Required work: From the first line to the last, restate the material word for word, omitting pictures.

The data:
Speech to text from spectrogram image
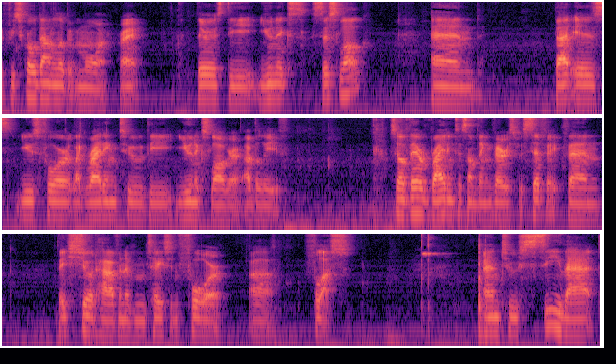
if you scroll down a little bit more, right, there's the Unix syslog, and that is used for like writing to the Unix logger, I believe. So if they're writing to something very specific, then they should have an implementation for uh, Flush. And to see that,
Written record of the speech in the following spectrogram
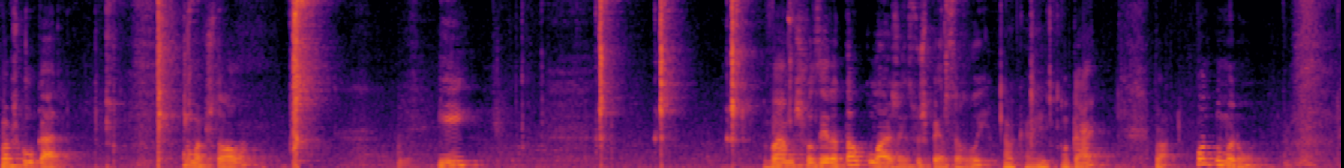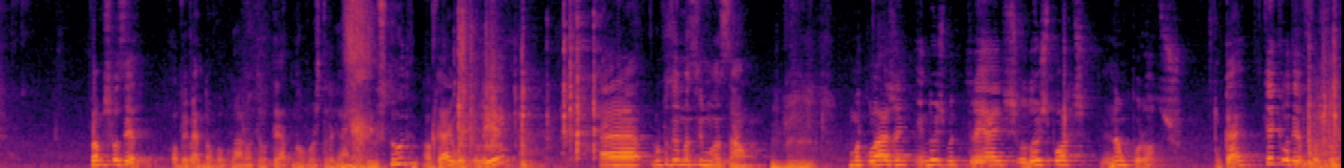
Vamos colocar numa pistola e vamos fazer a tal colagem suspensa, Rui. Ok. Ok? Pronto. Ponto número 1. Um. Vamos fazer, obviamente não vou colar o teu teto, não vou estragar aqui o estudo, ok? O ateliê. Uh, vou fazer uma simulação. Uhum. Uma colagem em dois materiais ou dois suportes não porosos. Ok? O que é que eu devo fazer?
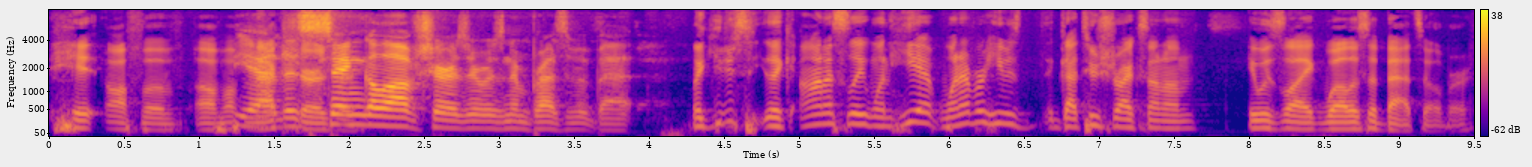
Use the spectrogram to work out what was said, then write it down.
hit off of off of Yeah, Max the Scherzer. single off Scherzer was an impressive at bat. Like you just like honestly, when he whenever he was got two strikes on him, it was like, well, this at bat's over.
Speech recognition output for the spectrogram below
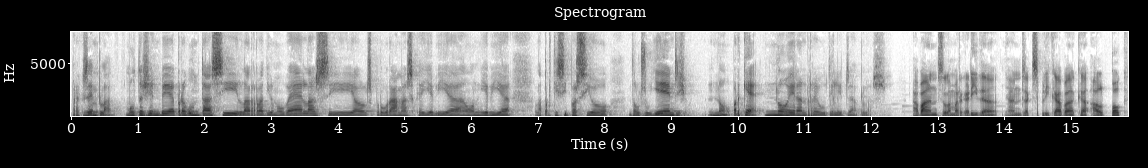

Answer for the task:
Speech to text from spectrogram image
if you scroll down a little bit more, right, there's the Unix syslog, and that is used for like writing to the Unix logger, I believe. So if they're writing to something very specific, then they should have an implementation for uh, Flush. And to see that,
Written record of the speech in the following spectrogram
Vamos colocar numa pistola e vamos fazer a tal colagem suspensa, Rui. Ok. Ok? Pronto. Ponto número 1. Um. Vamos fazer, obviamente não vou colar o teu teto, não vou estragar aqui o estudo, ok? O ateliê. Uh, vou fazer uma simulação. Uhum. Uma colagem em dois materiais ou dois suportes não porosos. Ok? O que é que eu devo fazer?
Use the spectrogram to work out what was said, then write it down.
hit off of off of Yeah, Max the Scherzer. single off Scherzer was an impressive at bat. Like you just like honestly, when he whenever he was got two strikes on him, it was like, well, this at bat's over.
Speech recognition output for the spectrogram below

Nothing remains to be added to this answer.